The second and the third largest stake in Scopia Capital’s portfolio at the end of the fourth quarter of 2018 were those in Vistra Energy Corp (NYSE:VST), and Itron, Inc. (NASDAQ:ITRI). In Texas-based energy company with a market cap of $13.19 billion, Vistra Energy, the fund held $306.12 million worth a position, on the account of 13.37 million shares. And, in Itron, a technology company that provides various services and products for water and energy resource management, the fund held a stake that counted 5.09 million shares with a value of $240.54 million. Itron has a market cap of $2.43 billion, and it is trading at a price-to-earnings ratio of 27.64.
Equitrans Midstream Corp (NYSE:ETRN) was the fund’s biggest new addition to its portfolio, during the fourth quarter of 2018. Scopia Capital acquired 7.09 million Equitrans Midstream’s shares, in that manner, establishing a position that was worth $141.88 million, amassing 4.81% of the fund’s equity portfolio. This is one of the biggest natural gas gatherers and transmission pipeline operators in the US, with a market cap of $4.68 billion. It is trading at a price-to-earnings ratio of 17.4, and on February 26th, it had a closing price of $18.49. The other two largest new positions the fund obtained in already mentioned NXP Semiconductors NV (NASDAQ:NXPI) and Qorvo Inc (NASDAQ:QRVO). Its position in Qorvo included 2.11 million shares outstanding, with a value of $128.32 million.
Out of 14 stakes Scopia Capital decided to drop during Q4 2018, the biggest ones were in ARRIS International plc (NASDAQ:ARRS), Mallinckrodt PLC (NYSE:MNK), and EQT Corporation (NYSE:EQT). The fund sold out 9 million ARRIS’ shares, with a value of $233.91 million, and 4.72 million shares of Mallinckrodt, which were worth $138.48 million.
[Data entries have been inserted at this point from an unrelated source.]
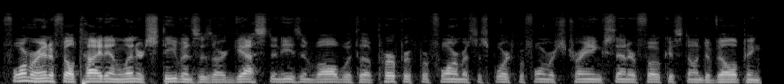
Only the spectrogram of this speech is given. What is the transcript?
Former NFL tight end Leonard Stephens is our guest, and he's involved with a Perfect Performance, a sports performance training center focused on developing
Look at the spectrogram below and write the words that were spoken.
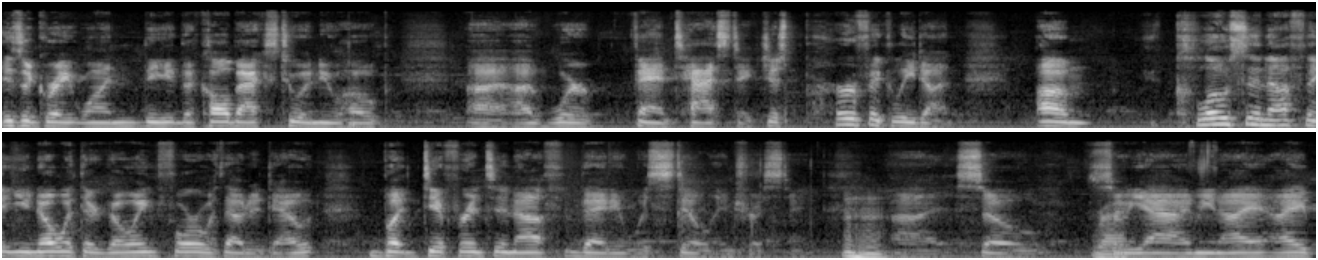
is a great one. The the callbacks to A New Hope uh, uh, were fantastic, just perfectly done. Um, close enough that you know what they're going for without a doubt, but different enough that it was still interesting. Mhm. Uh, so so yeah, I mean, I I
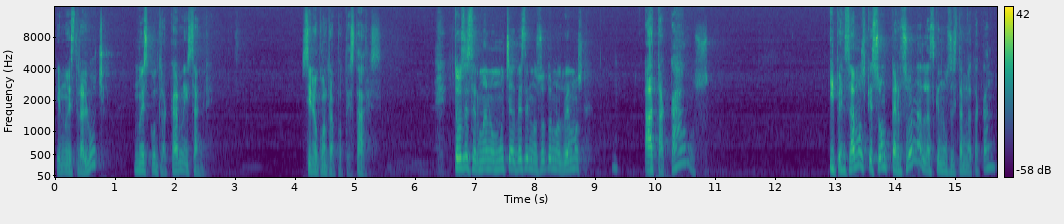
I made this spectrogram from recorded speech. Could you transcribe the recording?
que nuestra lucha no es contra carne y sangre, sino contra potestades. Entonces, hermano, muchas veces nosotros nos vemos atacados y pensamos que son personas las que nos están atacando.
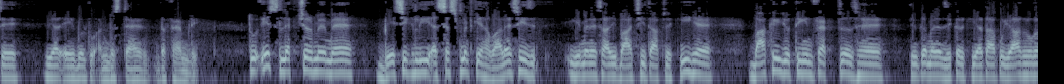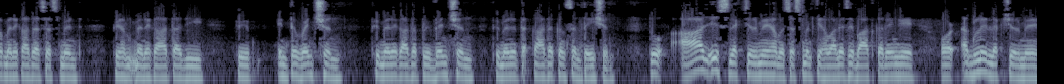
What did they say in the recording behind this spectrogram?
سے we are able to understand the family تو اس لیکچر میں میں بیسکلی اسسمنٹ کے حوالے سے یہ میں نے ساری بات چیت آپ سے کی ہے۔ باقی جو تین فیکٹرز ہیں جن کا میں نے ذکر کیا تھا، آپ کو یاد ہوگا، میں نے کہا تھا اسسمنٹ پھر میں نے کہا تھا جی پھر انٹروینشن پھر میں نے کہا تھا پریونشن پھر میں نے کہا تھا کنسلٹیشن تو آج اس لیکچر میں ہم اسسمنٹ کے حوالے سے بات کریں گے اور اگلے لیکچر میں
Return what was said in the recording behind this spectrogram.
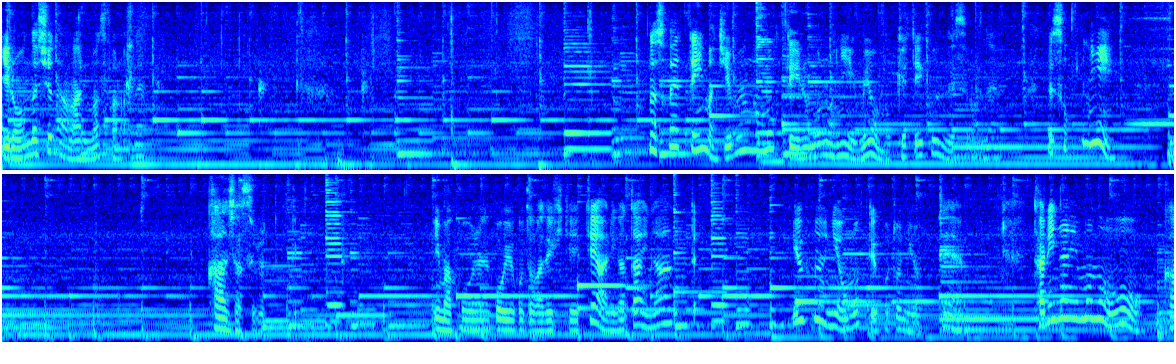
いろんな手段がありますからね。でそうやって今自分が持っているものに目を向けていくんですよね。でそこに感謝するって今こうこういうことができていてありがたいなっていうふうに思っていくことによって足りないものを考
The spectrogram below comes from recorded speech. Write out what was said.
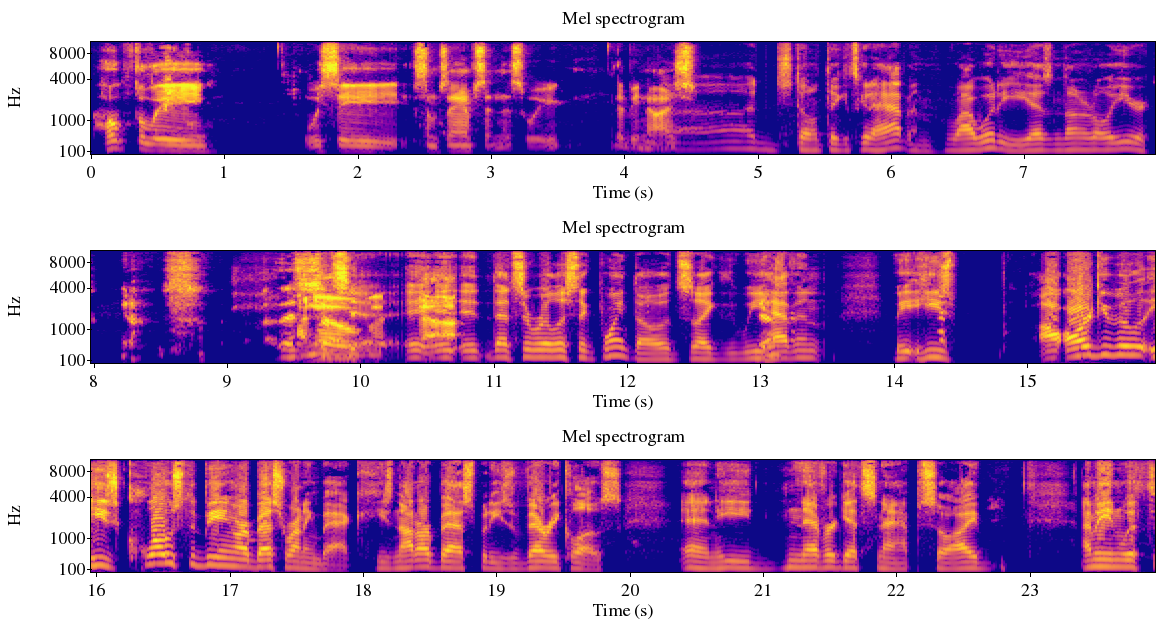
hopefully we see some Sampson this week. That'd be nice. Uh, I just don't think it's going to happen. Why would he? He hasn't done it all year. that's I know. so- but, it- uh, it- it- that's a realistic point, though. It's like we Yeah. haven't. We, he's uh, arguably he's close to being our best running back. He's not our best, but he's very close, and he never gets snaps. So I, I mean, with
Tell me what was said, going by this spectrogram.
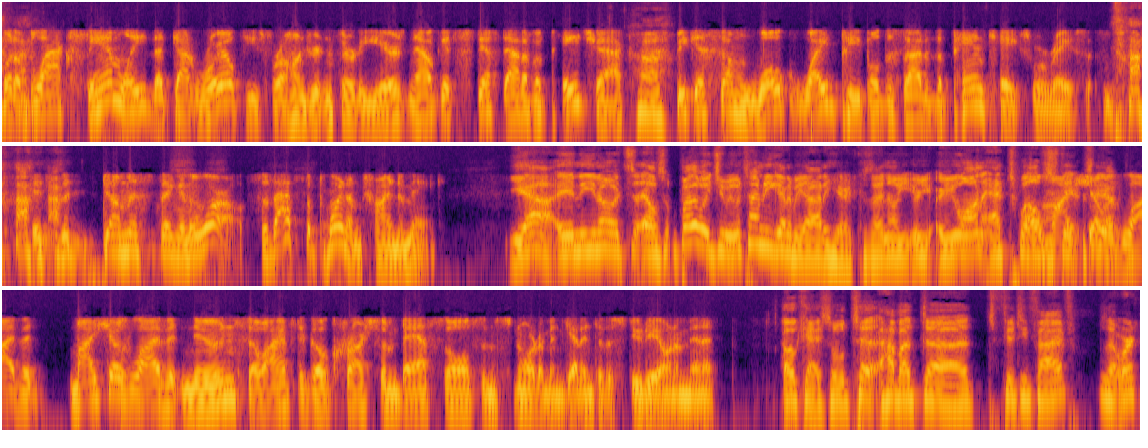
But a black family that got royalties for 130 years now gets stiffed out of a paycheck because some woke white people decided the pancakes were racist. it's the dumbest thing in the world. So that's the point I'm trying to make. Yeah, and you know it's. Also, by the way, Jimmy, what time do you got to be out of here? Because I know you're. Are you on at Oh, twelve? my Stay- show is live at my show's live at noon, so I have to go crush some bath salts and snort them and get into the studio in a minute. Okay, so we'll. T- how about uh, fifty-five? Does that work?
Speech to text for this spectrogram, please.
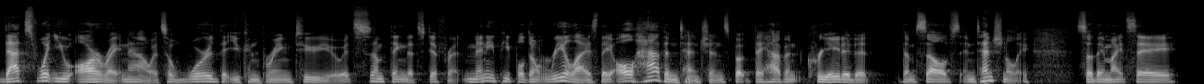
that's what you are right now. It's a word that you can bring to you. It's something that's different. Many people don't realize they all have intentions, but they haven't created it themselves intentionally. So they might say,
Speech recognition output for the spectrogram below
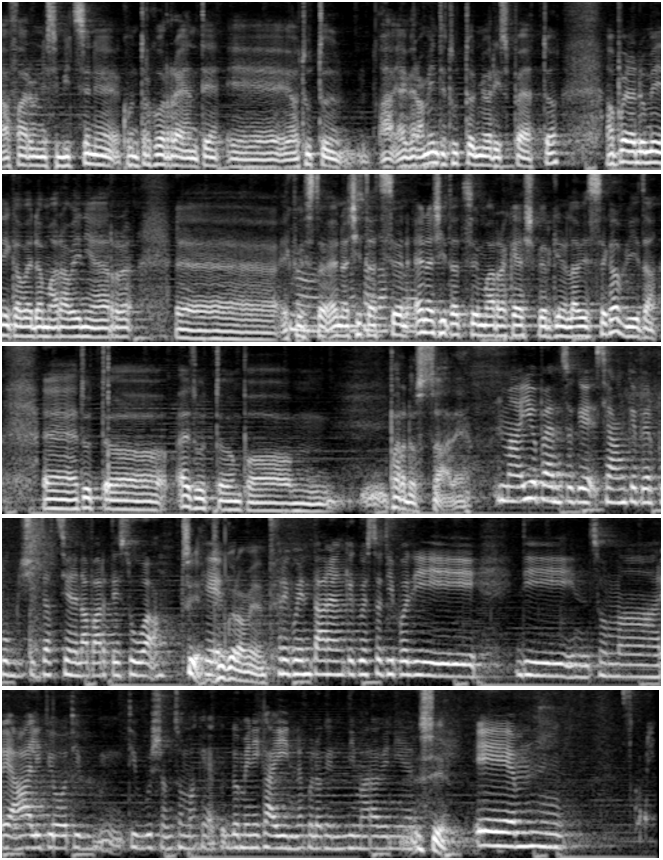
a fare un'esibizione controcorrente e tutto, hai veramente tutto il mio rispetto. Ma poi la domenica vai da Mara Venier eh, e no, questa è una, citazione, è una citazione Marrakesh per chi non l'avesse capita. È tutto, è tutto un po' mm, paradossale. Ma io penso che sia anche per pubblicizzazione da parte sua sì sicuramente. frequentare anche questo tipo di di insomma, reality o tv, TV show insomma, che è Domenica In, quello che è di Mara Venier. Sì. E, mm,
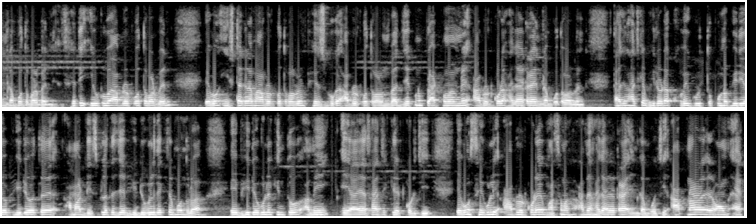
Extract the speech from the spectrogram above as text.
ইনকাম করতে পারবেন। সেটি ইউটিউবে আপলোড করতে পারবেন এবং ইনস্টাগ্রামে আপলোড করতে পারবেন ফেসবুকে আপলোড করতে পারবেন বা যে কোনো প্ল্যাটফর্মে আপনি আপলোড করে হাজার টাকা ইনকাম করতে পারবেন। তাই জন্য আজকে ভিডিওটা খুবই গুরুত্বপূর্ণ ভিডিও ভিডিওতে আমার ডিসপ্লেতে যে ভিডিওগুলি দেখছেন বন্ধুরা, এই ভিডিওগুলি কিন্তু আমি এআই এর সাহায্যে ক্রিয়েট করেছি এবং সেগুলি আপলোড করে মাসে মাসে আমি হাজার হাজার টাকা ইনকাম করছি। আপনারা এরকম এক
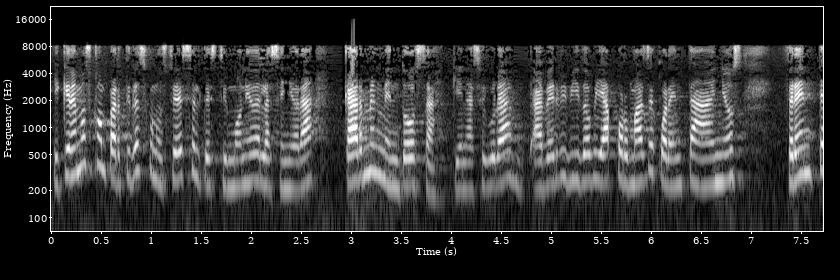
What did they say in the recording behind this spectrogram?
Y queremos compartirles con ustedes el testimonio de la señora Carmen Mendoza, quien asegura haber vivido ya por más de 40 años frente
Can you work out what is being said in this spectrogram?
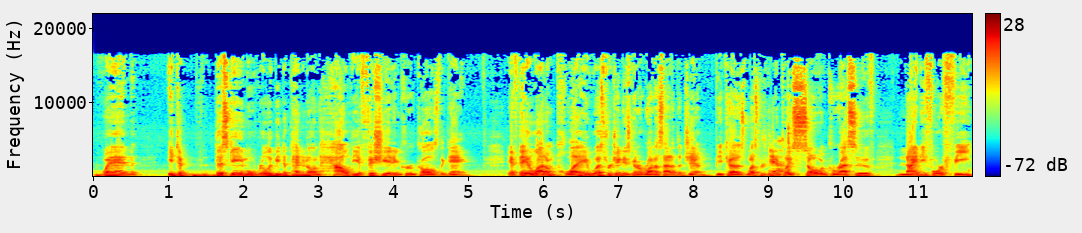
when it de- this game will really be dependent on how the officiating crew calls the game. If they let them play, West Virginia is going to run us out of the gym because West Virginia yeah. plays so aggressive, 94 feet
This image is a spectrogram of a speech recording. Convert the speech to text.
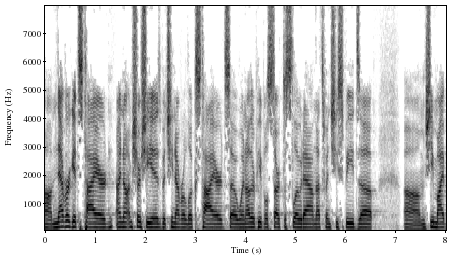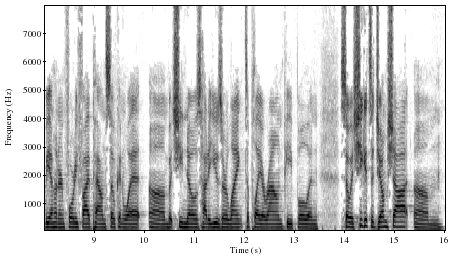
um, never gets tired. I know I'm sure she is, but she never looks tired. So when other people start to slow down, that's when she speeds up. Um, she might be 145 pounds soaking wet, um, but she knows how to use her length to play around people. And so if she gets a jump shot, um,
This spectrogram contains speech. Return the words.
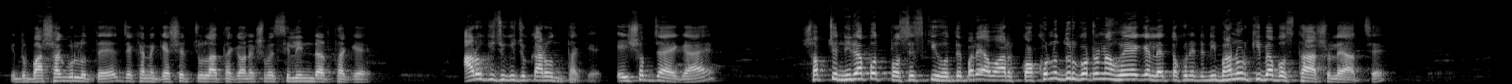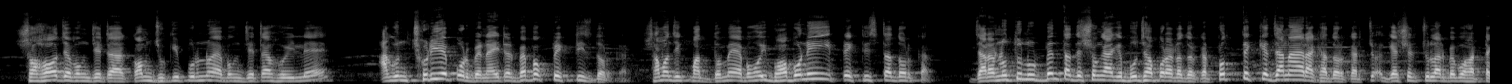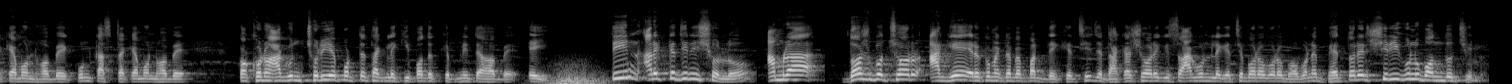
কিন্তু বাসাগুলোতে যেখানে গ্যাসের চুলা থাকে, অনেক সময় সিলিন্ডার থাকে আরও কিছু কিছু কারণ থাকে। এই সব জায়গায় সবচেয়ে নিরাপদ প্রসেস কি হতে পারে? আবার কখনো দুর্ঘটনা হয়ে গেলে তখন এটা নিভানোর কি ব্যবস্থা আসলে আছে? সহজ এবং যেটা কম ঝুঁকিপূর্ণ এবং যেটা হইলে আগুন ছড়িয়ে পড়বে না, এটার ব্যাপক প্র্যাকটিস দরকার। সামাজিক মাধ্যমে এবং ওই ভবনেই প্র্যাকটিসটা দরকার। যারা নতুন উঠবেন, তাদের সঙ্গে আগে বোঝাপড়াটা দরকার। প্রত্যেককে জানায় রাখা দরকার গ্যাসের চুলার ব্যবহারটা কেমন হবে, কোন কাজটা কেমন হবে, কখনো আগুন ছড়িয়ে পড়তে থাকলে কি পদক্ষেপ নিতে হবে, এই। তিন, আরেকটা জিনিস হলো, আমরা দশ বছর আগে এরকম একটা ব্যাপার দেখেছি যে ঢাকা শহরে কিছু আগুন লেগেছে বড় বড় ভবনে, ভেতরের সিঁড়িগুলো বন্ধ ছিল।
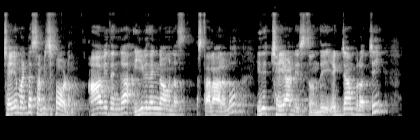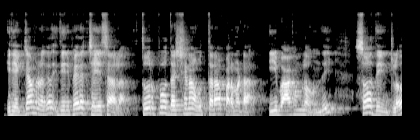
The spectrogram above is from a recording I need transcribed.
క్షయం అంటే సమిసిపోవడం. ఆ విధంగా ఈ విధంగా ఉన్న స్థలాలలో ఇది క్షయాన్ని ఇస్తుంది. ఎగ్జాంపుల్ వచ్చి ఇది ఎగ్జాంపుల్ కదా దీని పేరు క్షయశాల. తూర్పు దక్షిణ ఉత్తర పరమట ఈ భాగంలో ఉంది. సో దీంట్లో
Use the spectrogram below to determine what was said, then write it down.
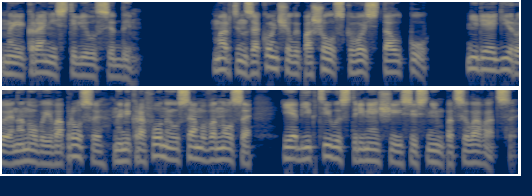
на экране стелился дым. Мартин закончил и пошел сквозь толпу, не реагируя на новые вопросы, на микрофоны у самого носа и объективы, стремящиеся с ним поцеловаться.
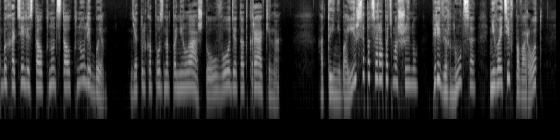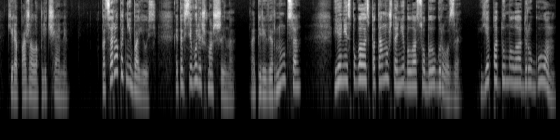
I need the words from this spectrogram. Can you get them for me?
бы хотели столкнуть, столкнули бы. Я только поздно поняла, что уводят от Кракена. А ты не боишься поцарапать машину, перевернуться, не войти в поворот? Кира пожала плечами. Поцарапать не боюсь. Это всего лишь машина. А перевернуться... Я не испугалась потому, что не было особой угрозы. Я подумала о другом.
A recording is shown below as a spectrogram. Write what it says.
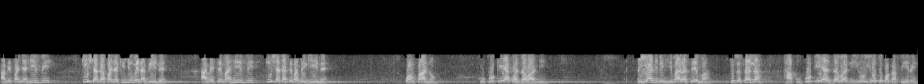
amefanya hivi kisha akafanya kinyume na vile. Amesema hivi kisha akasema vingine. Kwa mfano kupokea kwa zawadi. Iyad bin Himar asema Tusa sallam hakupokea zawadi yoyote kwa kafiri.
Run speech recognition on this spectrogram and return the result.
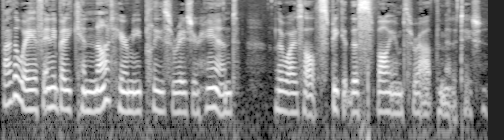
By the way, if anybody cannot hear me, please raise your hand. Otherwise, I'll speak at this volume throughout the meditation.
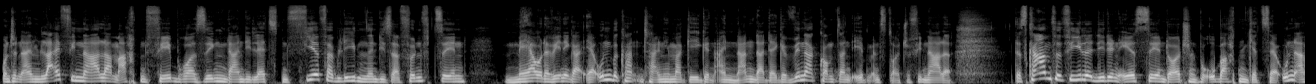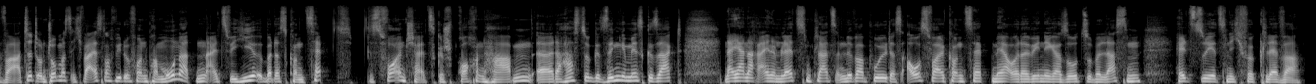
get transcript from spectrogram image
Und in einem Live-Finale am 8. Februar singen dann die letzten vier Verbliebenen dieser 15 mehr oder weniger eher unbekannten Teilnehmer gegeneinander. Der Gewinner kommt dann eben ins deutsche Finale. Das kam für viele, die den ESC in Deutschland beobachten, jetzt sehr unerwartet. Und Thomas, ich weiß noch, wie du vor ein paar Monaten, als wir hier über das Konzept des Vorentscheids gesprochen haben, äh, da hast du sinngemäß gesagt, naja, nach einem letzten Platz in Liverpool das Auswahlkonzept mehr oder weniger so zu belassen, hältst du jetzt nicht für clever.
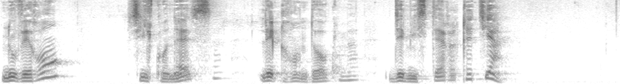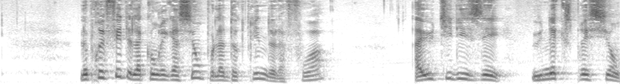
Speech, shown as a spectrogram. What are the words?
Nous verrons s'ils connaissent les grands dogmes des mystères chrétiens. Le préfet de la Congrégation pour la doctrine de la foi a utilisé une expression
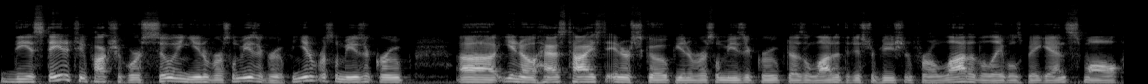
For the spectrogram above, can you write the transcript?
the estate of Tupac Shakur suing Universal Music Group. And Universal Music Group, uh, you know, has ties to Interscope. Universal Music Group does a lot of the distribution for a lot of the labels, big and small.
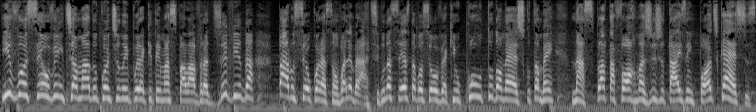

As for its position in EQT Corporation, it counted 2.37 million shares, which carried a value of $104.99 million.
This article was originally published at Insider Monkey.